Review: Cognac Paul Giraud – VSOP, Napoleon, and Tres Rare

Cognac Paul Giraud

Paul Giraud is a small Cognac producer that has been harvesting its own vineyards to make brandy since the 17th century. While not commonly available in the U.S., you can find a bottle or two of the eight expressions the company makes if you look hard enough. Today we take a spin through three expressions, all of which are bottled at 80 proof.

Thoughts follow.

Cognac Paul Giraud Grande Champagne VSOP – Bright gold in color. On the nose, fresh fruit — baked apples and a touch of golden raisins — and caramels. It’s fresh and sweet, but largely uncomplicated. On the body, things evolve with a considerable level of baking spices, which make for a natural and quite beautiful companion to the sweet and fruity notes on the nose. Some notes of incense and that classically, lightly bittersweet astringency on the finish give this a classic Cognac showing. Pretty, young, vibrant, and quite a nice start to this collection. A- / $40

Cognac Paul Giraud Grande Champagne Napoleon – It’s one step up from the VSOP bottling, but this Napoleon bottling shows just a shade lighter than the VSOP. The nose is considerably different — almost leathery at times, the fruit elements veering more toward dried apples and brandied prunes rather than the fresher notes of the VSOP. The body heads more into sultry notes of cloves, freshly cut wood, and a finish that plays up the more bitter elements in the brandy — bordering on astringent at times. All told it’s a rather straightforward Cognac with its sweetness dialed back — which may be a more preferable experience to some drinkers who find some bottlings on the sugary side. Let your palate be the judge. (That said, I prefer the VSOP.) B+ / $50

Cognac Paul Giraud Grande Champagne Tres Rare – How rare? Tres rare. Darker, richer, and clearly older, this is Cognac drinking at a solid degree of maturity. While it hasn’t developed quite into the stratosphere, Tres Rare is a showcase of Cognac as a study in contrasts — rich, vibrant, and almost jammy fruit (apple, plum, cherry, banana), melded with notes of exotic woods, almonds & marzipan, leather, and a dense layer of toasted spices. Complex and sometimes challenging, Tres Rare is firing on multiple levels that create a cohesive and intricate experience that is tough to find in mainstream brandies. Taken all together it shows why premium Cognac commands the prices it does — while this bottling still keeps things relatively affordable. Well done. A / $179

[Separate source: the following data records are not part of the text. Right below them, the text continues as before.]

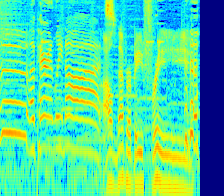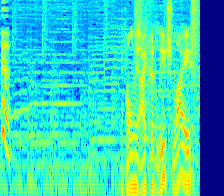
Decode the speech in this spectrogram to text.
Apparently not. I'll never be free. if only I could leech life.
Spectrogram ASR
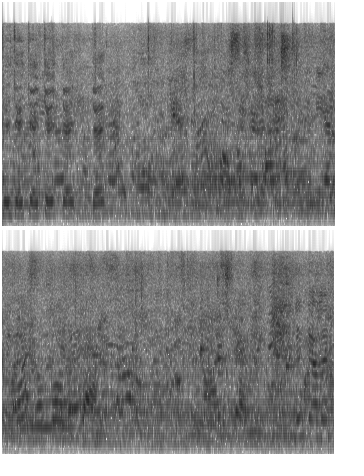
chị chị chị chị chị chị Đừng cảm ơn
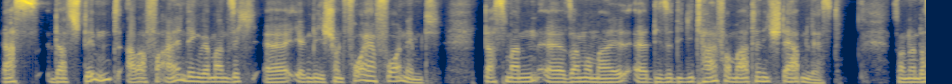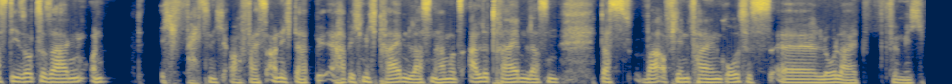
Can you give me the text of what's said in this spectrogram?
Das, das stimmt, aber vor allen Dingen, wenn man sich äh, irgendwie schon vorher vornimmt, dass man, äh, sagen wir mal, äh, diese Digitalformate nicht sterben lässt, sondern dass die sozusagen, und ich weiß nicht, auch weiß auch nicht, da habe ich mich treiben lassen, haben uns alle treiben lassen. Das war auf jeden Fall ein großes äh, Lowlight für mich.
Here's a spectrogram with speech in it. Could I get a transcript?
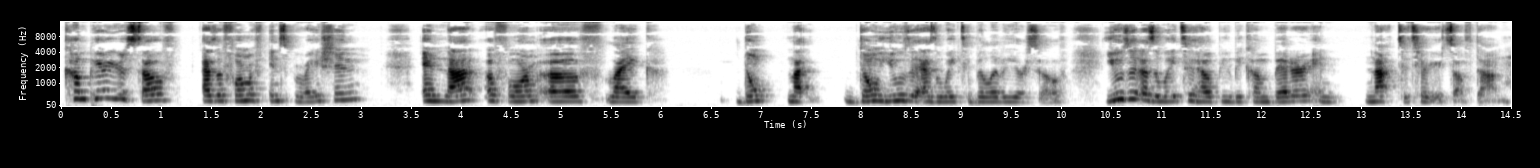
compare yourself as a form of inspiration and not a form of like don't like don't use it as a way to belittle yourself. Use it as a way to help you become better and not to tear yourself down.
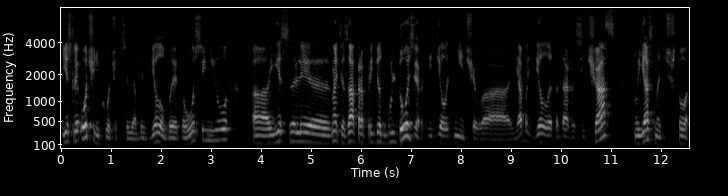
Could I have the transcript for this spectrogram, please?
Если очень хочется, я бы сделал бы это осенью. А, если, знаете, завтра придет бульдозер и делать нечего, я бы сделал это даже сейчас. Но ясно, что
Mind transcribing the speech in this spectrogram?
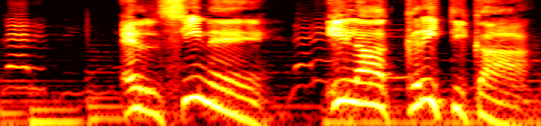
Let it be. El cine y la crítica.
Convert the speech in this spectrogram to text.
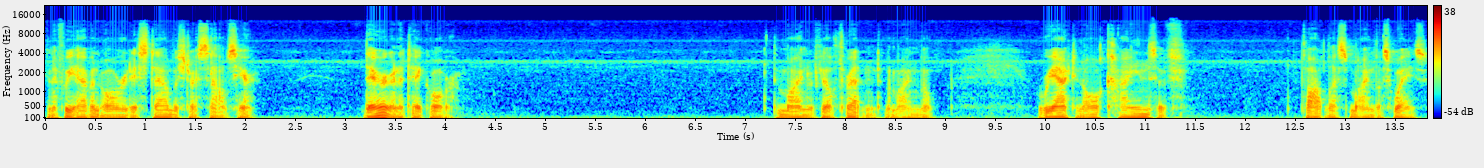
And if we haven't already established ourselves here, they're going to take over. The mind will feel threatened. The mind will react in all kinds of thoughtless, mindless ways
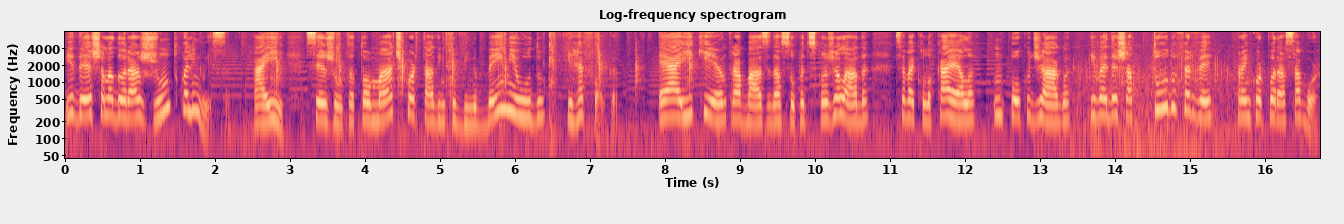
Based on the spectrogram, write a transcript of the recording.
e deixa ela dourar junto com a linguiça. Aí você junta tomate cortado em cubinho bem miúdo e refoga. É aí que entra a base da sopa descongelada. Você vai colocar ela, um pouco de água e vai deixar tudo ferver para incorporar sabor.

Scenes from Jordan Winery’s Harvest Lunch

If you’re a fan of Jordan, you need to make a point to get out to the winery during harvest season, when the winery puts on its annual series of harvest lunches, beautiful buffet spreads that pair well with Jordan’s signature chardonnay and cabernet.

I recently attended lunch here — the final harvest lunch of the season (and, owing to another early harvest, after picking had long since been completed) — and was amazed with the meal and the wines.

Here’s a brief report of the wines poured, and some pics of the experience.

2013 Jordan Chardonnay – fresh and flavorful, with strong apple and light brown sugar notes; crisp and pretty / A-

2008 Jordan Cabernet Sauvignon – opulent and loaded with violets, currants, and some raspberry; seductive earthiness leads to a long and silky finish / A

2011 Jordan Cabernet Sauvignon – youthful at present and quite tight; predominantly herbal, with some dark chocolate notes / B+

Review: 1792 Port Finish Bourbon

1792 Port Finish Bottle

1792 Sweet Wheat was the first in a line of limited editions of 1792 Ridgemont Reserve Bourbon, and now #2 is here: A Port cask-finished expression.

1792 Port Finish Bourbon spends 6 years in new oak, then 2 years in former Port casks for a total of 8 years of aging.

Regular readers know I’m a sucker for Port-finished spirits, and this is a fine example of how well bourbon and Port can pair. A nose of dense caramel and milk chocolate gets things going. On the tongue, the classic vanilla bourbon notes come forward first, then the dark fruit notes from the Port casks take over. Chewy raisin and dried cherry lead to baking spice notes that include gingerbread and cinnamon toast. The finish is lengthy, quite sweet, and just a bit gummy, echoing the chocolate notes up front.

Really fun stuff. I’d pick up multiple bottles — this isn’t going to be made again — at this price.

88.9 proof.

A / $40 /